The gap between the rich and the poor continues to grow in America. As poverty and unemployment continue to rise, so too do other chronic social ills like substance abuse, mental illness, and violence. Civilizations are often measured by how they tend to these problems. And social workers are on the front lines, working for solutions to society's ills and giving of their time and energy to provide resources and life improvements to these most vulnerable members of our communities.
If you feel a strong desire to make a difference in your community and in the life of someone in need, than perhaps a career in social work is the right fit for you. The following course will walk you through the steps to become a licensed social worker.
Social work is not easy work. You need to be willing to work odd hours, to work with people who are often deemed difficult, and to bear the burdens of the most vulnerable members of your community. Social work can take a toll, but it is deeply rewarding when you can see positive change in someone else’s life. The following sources will provide you with an overview to the profession of social work and what key components are needed if you are to become a successful social worker.
There are many different career paths in social work. While there are some administrative roles, most all social workers deal directly with clients. So regardless of the field you choose, you are most likely to interact with people. In order to begin to explore what fields of social work might be fit for you, we have provided the following sources that list various social work careers, offer statistics on some of those fields’ pay, and offer some profiles on a day in the life of a various social workers. There is also a helpful article on forecasting the increased need for social workers in light of recent healthcare reforms.
The first step toward becoming a social worker is obtaining a bachelors degree in social work. The BSW will open the door to both further education (like a Masters in Social Work or a Doctorate in Social Work) and to entry level job opportunities as a social worker.

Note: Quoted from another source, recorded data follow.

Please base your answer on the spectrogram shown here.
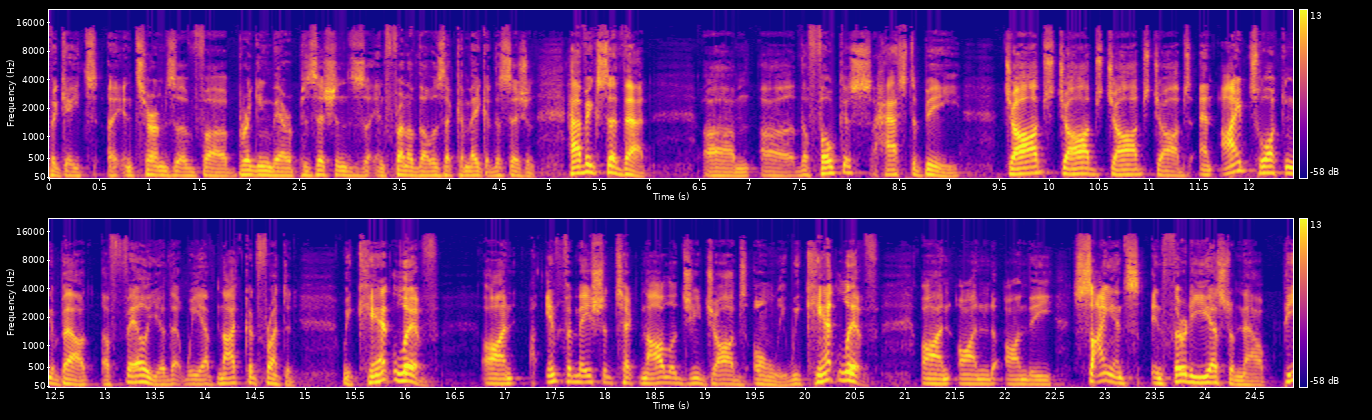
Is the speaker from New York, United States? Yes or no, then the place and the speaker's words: yes; Brooklyn, New York, United States; Grew up in Crown Heights.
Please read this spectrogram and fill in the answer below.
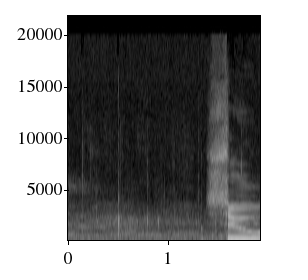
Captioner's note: applause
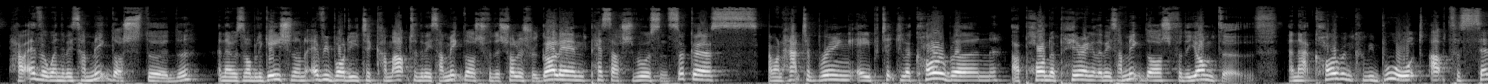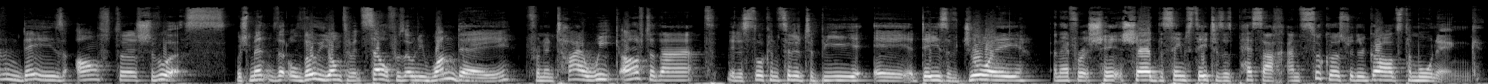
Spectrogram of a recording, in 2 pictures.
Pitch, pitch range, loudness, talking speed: 195 Hz, 180-210 Hz, -12 LUFS, 205 wpm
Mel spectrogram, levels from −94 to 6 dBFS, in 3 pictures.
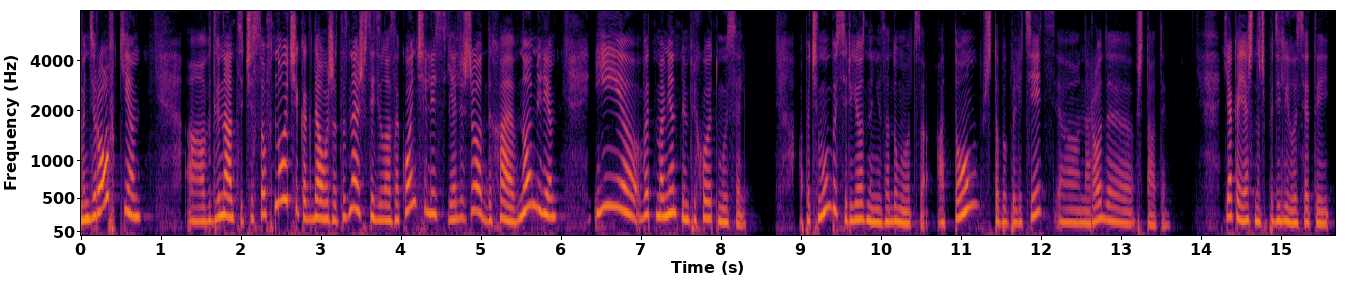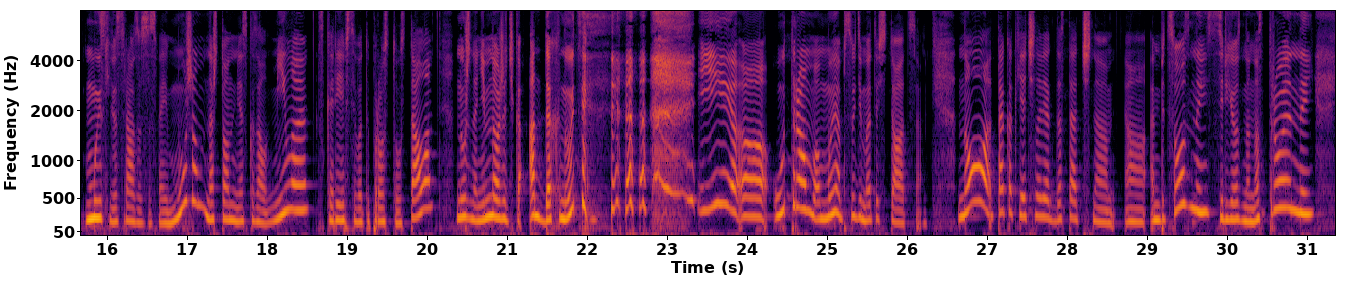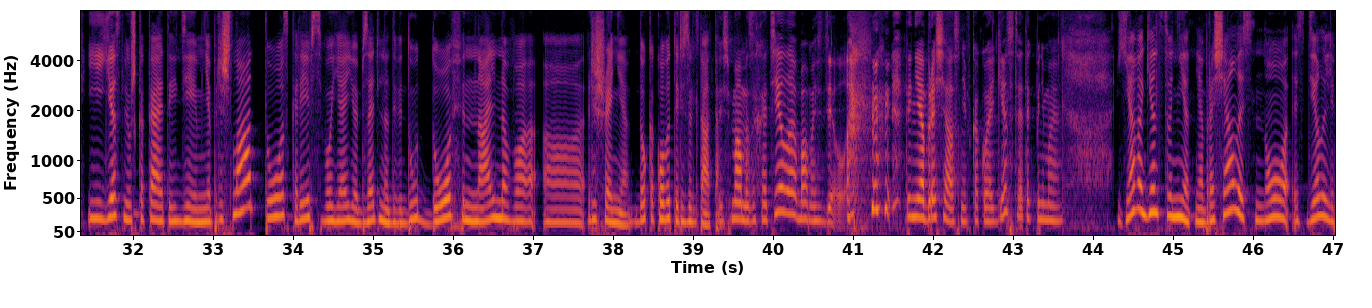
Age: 20-39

The following sources will provide an overview of the Bachelor of Social Work degree, how much you should expect to spend to obtain one, and which schools are ranked as the best for this field.

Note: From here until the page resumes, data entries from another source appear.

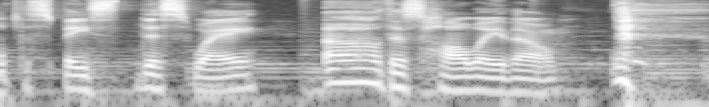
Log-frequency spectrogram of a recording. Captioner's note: chuckles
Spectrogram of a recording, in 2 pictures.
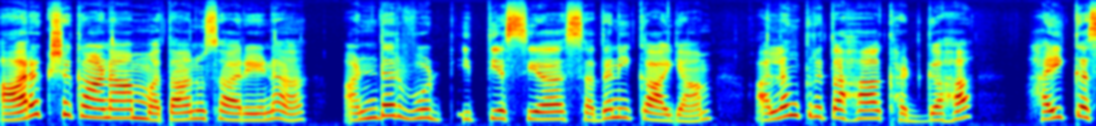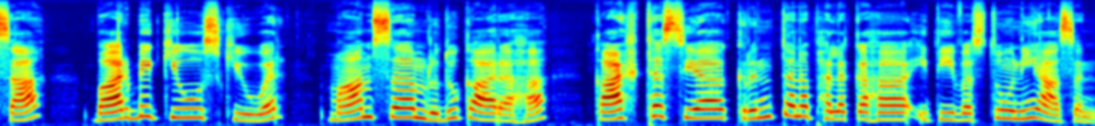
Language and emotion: Sanskrit, neutral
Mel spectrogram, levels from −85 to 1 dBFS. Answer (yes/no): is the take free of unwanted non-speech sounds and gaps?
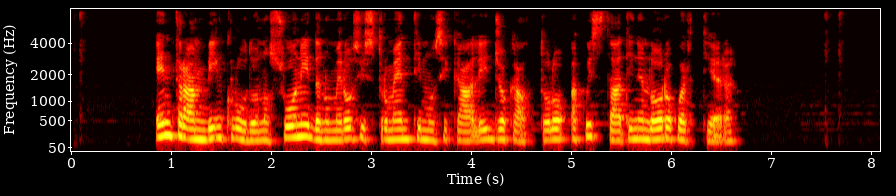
yes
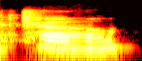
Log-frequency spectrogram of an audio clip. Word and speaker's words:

If after completing your BSW you are interested to pursue further education, the next step is to obtain a Masters of Social Work degree. The MSW opens up the possibility of moving into higher paying and more long-term social work careers. It also will allow you to move into entry level administrative and managerial roles. There are both good online and tradition MSW programs, so make sure to look for a program that best fits your goals and life needs. The following sources will provide a sense of what you can expect to earn with a MSW, what new career options are available with this degree, which schools are considered the best, and which are the best online options.
Though it is not necessary in order to have a successful career in social work, there are some social work jobs that require a doctorate. There are two paths the doctorate can take: the Doctorate of Social Work (DSW) and the PhD. The DSW is aimed at practitioners and will open up further career opportunities working in the field of social work. The PhD is a research degree and will prepare you to become train the next generation of social workers. The following sources outline these two degrees in more depth, outline the costs and time involved in these degrees, and should help you begin to determine if this level of education is right for you.

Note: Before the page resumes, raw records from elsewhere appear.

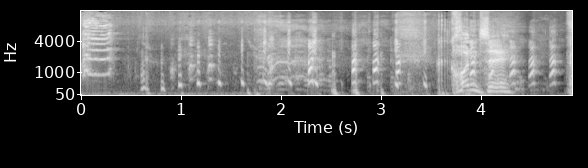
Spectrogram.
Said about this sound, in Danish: Der kom den. Hønsene. Der var en, der lagde et æg der, tror jeg.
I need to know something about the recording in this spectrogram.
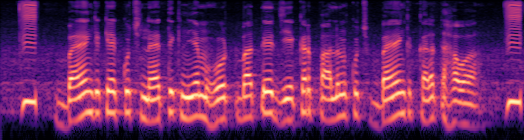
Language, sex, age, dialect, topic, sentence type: Bhojpuri, male, 18-24, Northern, banking, statement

Before any student is ready to start a career in social work, he or she must first have experience applying what they learn in the classroom to a real-life environment. Most social work degree programs require students to undergo a period of field placement. These are opportunities to experience the real challenges, functions, and responsibilities of social workers. Internships are also important, and can greatly increase one’s ability to secure a desirable job. The sources below will walk your through the process of field placement, offer tips on how to make those successful, and provide tools for finding and securing a social work internship.
Obtaining an education in social work is like every other college degree: it’s expensive. To alleviate that, there are a wealth of scholarship and loan repayment programs aimed to help social workers. The following sources outline some of these sources of funding. Be sure to spend time with the National Association of Social Workers site, as they outline the loan forgiveness program for social workers, which if you qualify, will mean that you obtained your education for free.
The final step in becoming a social is to obtain your license. The license in social work demonstrates to employers that you have passed benchmarks for social work proficiency and ethical standards. Licensing requirements vary from state to state, so it is important to carefully consider the requirements for the state you wish to work in. The following sources explain how licensing works on instructions for each state’s set of criteria.
The final step in becoming a social worker is to find your first job. As with any job, it is important to know how to find listings, build professional networks, craft resumes and cover letters, and perform well in your interviews. The following sources outline these points specifically for social workers. Smith College has provided a robust document (PDF) that outlines several tips for social workers seeking their first job, and Inter Match posts routinely posts entry-level jobs for social workers.